Today, January 6, is the opening day of the new, 114th US Congress. Coincidentally, on the western Christian calendar, January 6 is Twelfth Night, aka the Twelfth Day of Christmas, or the Epiphany, or Kings Day - commemorating when the three kings - the wise men - arrived at the manger in Bethlehem with their gifts of gold, frankincense and myrrh.
So it seems kind of appropriate that in the spirit of January 6, Bloomberg Politics' Julie Bykowicz has written a piece speculating on just what gifts big campaign donors can expect from their newly elected legislators, all so grateful for the hefty checks they received just a few months ago.
After all, with Republican victories in the November midterm elections, Christmas came early for the billionaires who poured money into the campaigns of successful GOP House and Senate candidates. And although a quid pro quo exchange of cash for legislation is still against the law, nudge nudge, as Supreme Court Justice John Roberts wrote in the McCutcheon case majority opinion, "Government regulation may not target the general gratitude a candidate may feel toward those who support him or his allies, or the political access such support may afford." So let the games begin.
The only problem, Bykowicz writes, is that there are "a lot of moneyed interests to consider, and sometimes they aren't pulling lawmakers in the same direction.
"What's a senator to do, for example, if the small-government Koch groups see a federal spending plan as too lavish while the U.S. Chamber of Commerce thinks of it as a win for business?
"Scott Reed, a top political adviser for the Chamber, had this take on donor expectations: 'We don't expect the candidates we endorsed to line up 100 percent with us, but we'd like to get them in the 80 percent range.'"
The Kochs "want their senators to be soldiers for less government spending," but the US Chamber "thinks Republicans should be prepared to fund infrastructure."
Meanwhile, casino magnate and megadonor Sheldon Adelson "wants to stop what he sees as the scourge of online gambling.
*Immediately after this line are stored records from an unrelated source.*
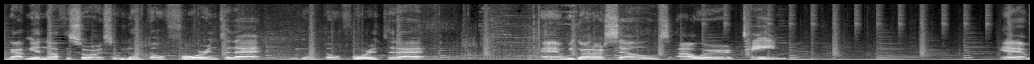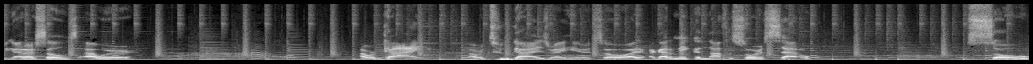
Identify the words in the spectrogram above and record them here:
I got me a Nothosaurus. So we're gonna throw four into that. We're gonna throw four into that and we got ourselves our tame. Yeah, we got ourselves our our guy, our two guys right here. So I, I got to make a Nothosaurus saddle. So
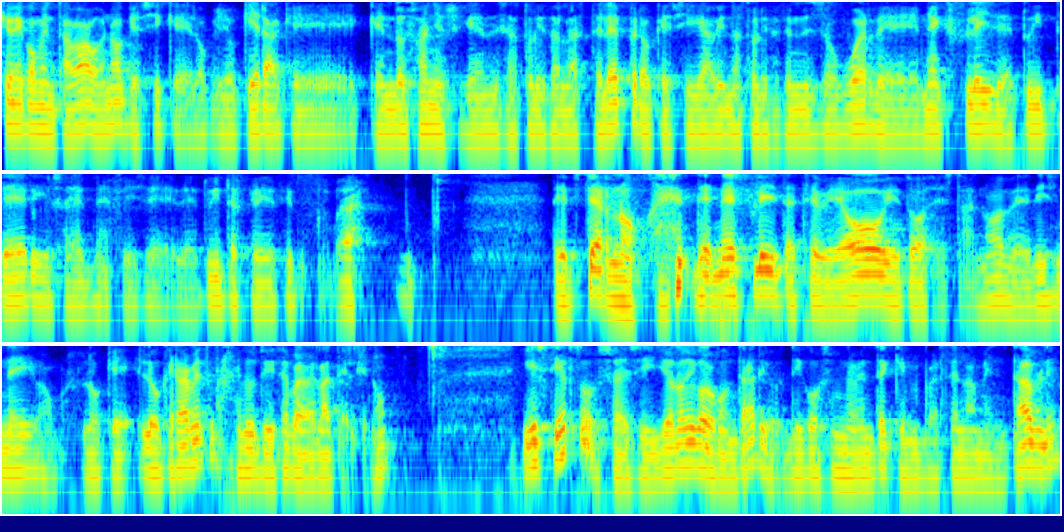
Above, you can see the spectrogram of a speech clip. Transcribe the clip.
que me comentaba, bueno, que sí, que lo que yo quiera, que, en dos años se queden desactualizar las teles, pero que siga habiendo actualizaciones de software de Netflix, de Twitter, y o de Netflix, de, Twitter, quería decir, de Twitter no, de Netflix, de HBO y de todas estas, ¿no? De Disney, vamos, lo que, lo que realmente la gente utiliza para ver la tele, ¿no? Y es cierto, o sea, si yo no digo lo contrario, digo simplemente que me parece lamentable,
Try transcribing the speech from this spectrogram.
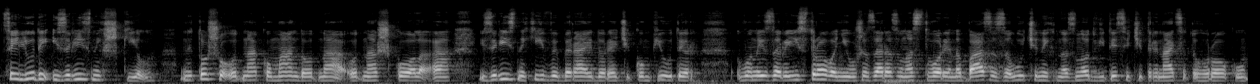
це люди із різних шкіл. Не то, що одна команда, одна, одна школа, а із різних їх вибирає, до речі, комп'ютер. Вони зареєстровані. Вже зараз у нас створена база залучених на ЗНО 2013 року.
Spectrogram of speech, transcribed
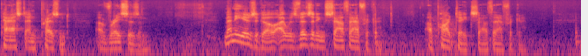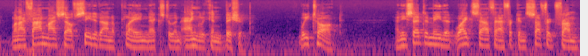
past and present, of racism. Many years ago, I was visiting South Africa, apartheid South Africa, when I found myself seated on a plane next to an Anglican bishop. We talked. And he said to me that white South Africans suffered from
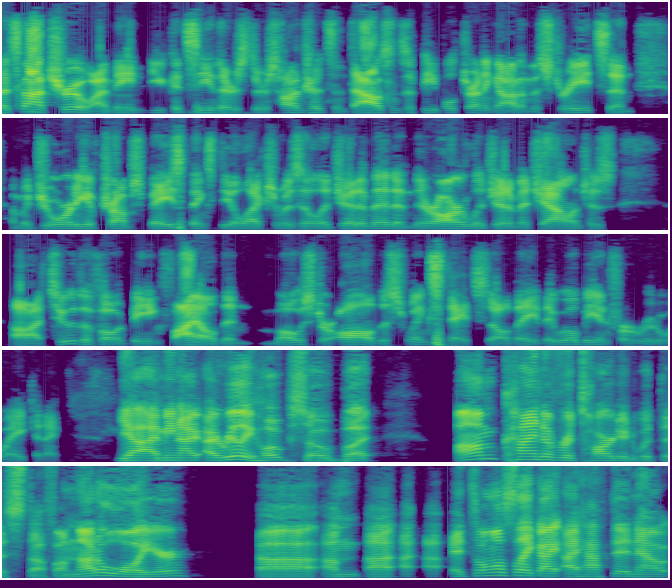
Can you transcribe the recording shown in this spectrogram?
it's not true. I mean, you could see there's there's hundreds and thousands of people turning out in the streets, and a majority of Trump's base thinks the election was illegitimate, and there are legitimate challenges uh, to the vote being filed in most or all the swing states. So they they will be in for a rude awakening. Yeah, I mean, I, I really hope so, but I'm kind of retarded with this stuff. I'm not a lawyer. Uh, I'm. Uh, I, it's almost like I, I have to now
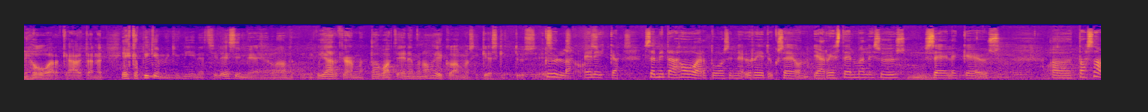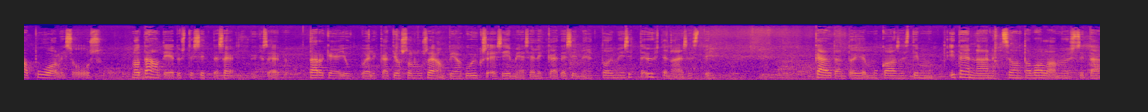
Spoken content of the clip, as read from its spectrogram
ne HR-käytännöt. Ehkä pikemminkin niin, että sillä esimiehellä on niin tavat ja enemmän aikaa myöskin keskittyä siihen. Kyllä, eli se mitä HR tuo sinne yritykseen on järjestelmällisyys, mm. selkeys, tasapuolisuus No tämä on tietysti sitten se, se tärkeä juttu, eli että jos on useampia kuin yksi esimies, eli että esimiehet toimii sitten yhtenäisesti käytäntöjen mukaisesti, mutta itse näen, että se on tavallaan myös sitä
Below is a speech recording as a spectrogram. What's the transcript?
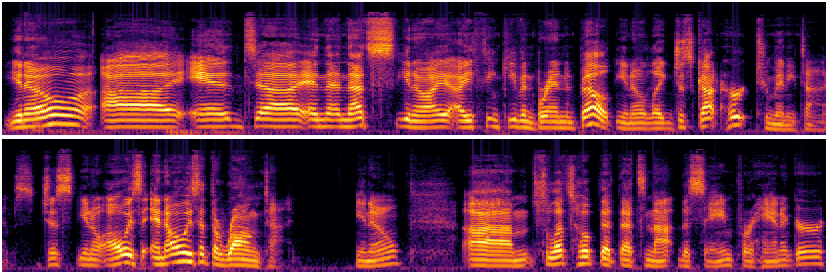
You know uh and uh and then that's you know I, I think even brandon belt you know like just got hurt too many times. Just you know always and always at the wrong time you know? Um so let's hope that that's not the same for Haniger.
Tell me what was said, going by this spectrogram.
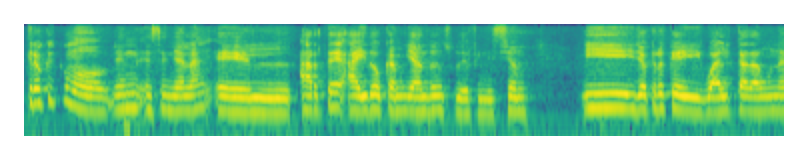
creo que como bien eh, señalan, el arte ha ido cambiando en su definición y yo creo que igual cada una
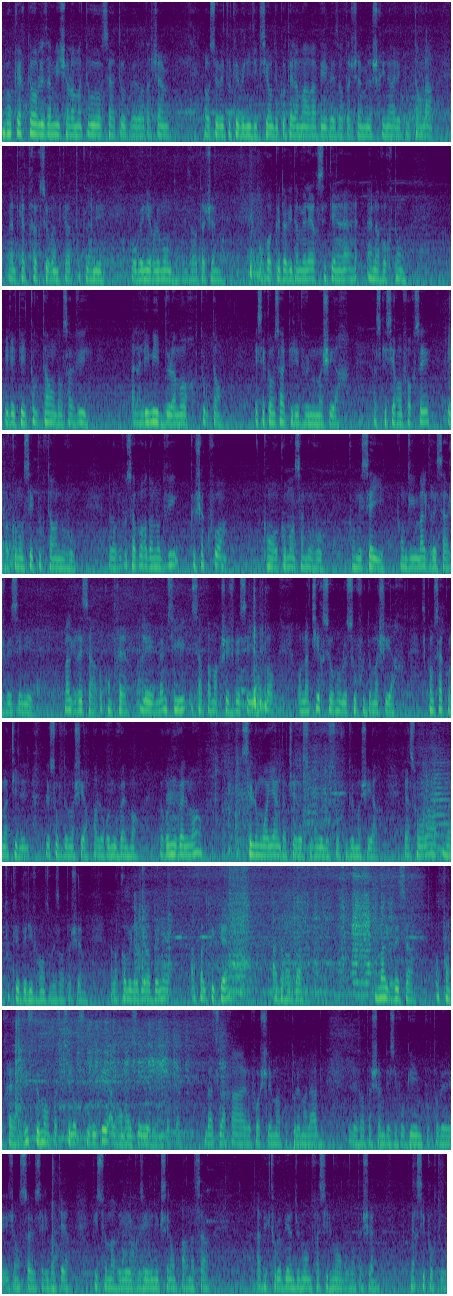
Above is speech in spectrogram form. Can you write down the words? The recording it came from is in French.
Boker Tov les amis, Shalom à tous et à toutes, Bezat Hashem. Recevez toutes les bénédictions du côté la Maravi, Bezat Hashem, la Shrina, est tout le temps là, 24 heures sur 24, toute l'année, pour bénir le monde, Bezat Hashem. On voit que David Ameller, c'était un, un avorton. Il était tout le temps dans sa vie à la limite de la mort, tout le temps. Et c'est comme ça qu'il est devenu Mashiach, parce qu'il s'est renforcé et recommencé tout le temps à nouveau. Alors il faut savoir dans notre vie que chaque fois qu'on recommence à nouveau, qu'on essaye, qu'on dit malgré ça, je vais essayer, malgré ça, au contraire, allez, même si ça n'a pas marché, je vais essayer encore, on attire sur nous le souffle de Mashiach. C'est comme ça qu'on attire le souffle de Mashiach, par le renouvellement. Le renouvellement, c'est le moyen d'attirer sur nous le souffle de Mashiach. Et à ce moment-là, on a toutes les délivrances, Bezrat Hashem. Alors comme il a dit à Beno, Afal Adraba. Malgré ça, au contraire, justement parce que c'est l'obscurité, alors on va essayer. Batzlacha et Refouach Shlema pour tous les malades, et les Antachem des Ivogim pour tous les gens seuls, célibataires, qui se marient, que vous ayez une excellente parnassa, avec tout le bien du monde facilement, Bezat Hashem. Merci pour tout.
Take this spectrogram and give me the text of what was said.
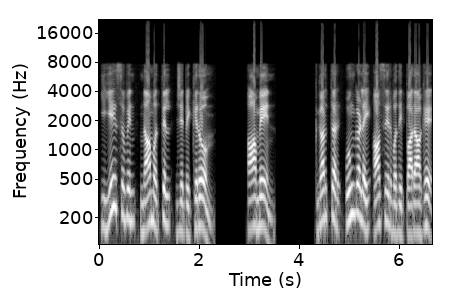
இயேசுவின் நாமத்தில் ஜெபிக்கிறோம். ஆமேன். கர்த்தர் உங்களை ஆசீர்வதிப்பாராக.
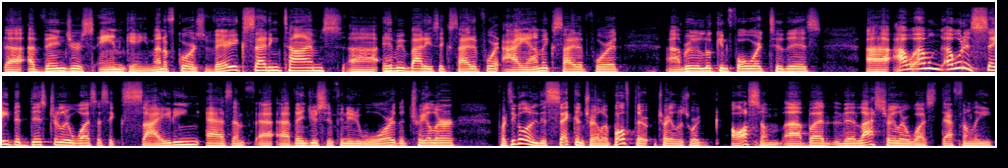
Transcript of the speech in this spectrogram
the Avengers Endgame. And of course, very exciting times. Uh everybody's excited for it. I am excited for it. I'm really looking forward to this. Uh, I, I, I, wouldn't say that this trailer was as exciting as um, uh, Avengers Infinity War. The trailer, particularly the second trailer, both the trailers were awesome. Uh, but the last trailer was definitely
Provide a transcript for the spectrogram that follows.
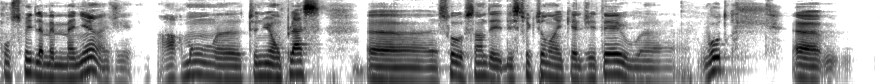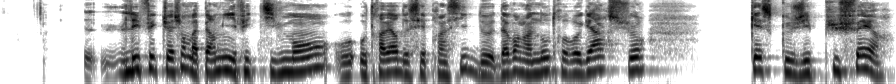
construit de la même manière. J'ai rarement tenu en place, soit au sein des, structures dans lesquelles j'étais ou. Euh, l'effectuation m'a permis effectivement, au, travers de ces principes, d'avoir un autre regard sur qu'est-ce que j'ai pu faire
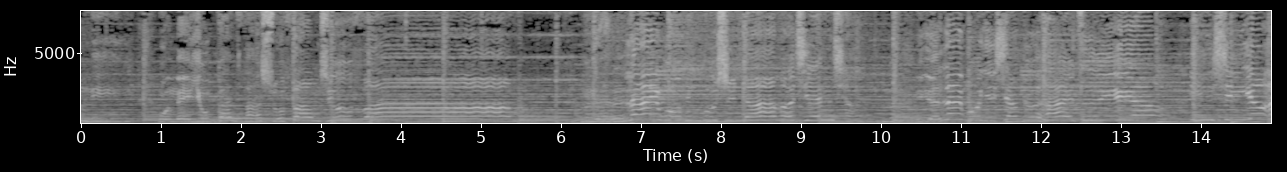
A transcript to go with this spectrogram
你，我没有办法说放就放。原来我并不是那么坚强，原来我也像个孩子一样，一心要爱，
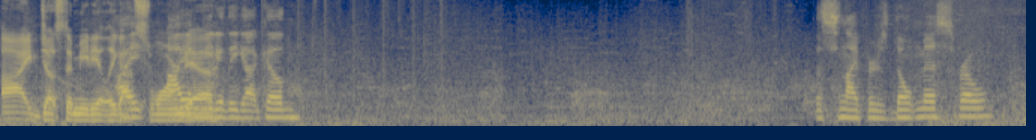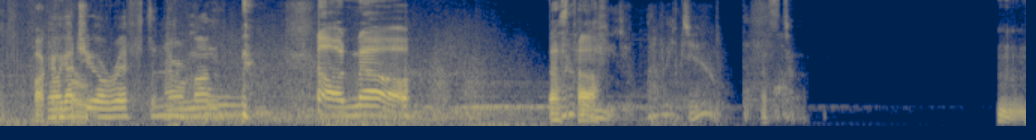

He argues it's not about the bottom line for his international gambling empire, but rather it's an issue of morality because kids can get hooked on betting." Of course.
Black pastors in Mississippi who helped Republican Senator Thad Cochran win a tough primary fight last year want "better funding for historically black colleges and universities, policies that bring jobs to Mississippi and federal funding for workforce development" - but no attempt to repeal Obamacare. And Big Energy is "after lawmakers to push back on President Barack Obama's new regulations limiting smog, which were seen as a direct hit on the coal industry."
It's quite a wish list, and standing toward the front of the line is Karl Rove and his Crossroads political groups, "driven less by ideology than by party politics...
"... The Crossroads enterprise spent $100 million on the 2014 races, according to American Crossroads President Steven Law, and wants more than anything to put the party in a good position for the 2016 presidential election...
"Crossroads wants to keep senators from doing politically damaging things that might cost seats or, worse, the presidency in 2016. To that end, Crossroads will spend much of 2015 providing Republican leaders with research to advise them how to broaden the party's appeal and what kinds of legislation voters would like to see."
Steven Law told Bykowicz, "Everyone we were helpful to has been very kind about letting us know they appreciated our role."
You can read her complete piece at the Bloomberg Politics website. Also check out the article she wrote a few days earlier with Bloomberg colleague Annie Linskey, a reminder of just how nice a return mega-rich contributors see on their investments. Among other wealthy donors mentioned, the two point in particular to Warren Buffett, Larry Ellison and Laurene Powell Jobs: "Three of the country's wealthiest political contributors each saw their net worth grow in 2014 by more than $3.7 billion, the entire cost of the midterm elections. And as the 2016 presidential election approaches, almost all of those donors have even more cash to burn."
And it's only January 6.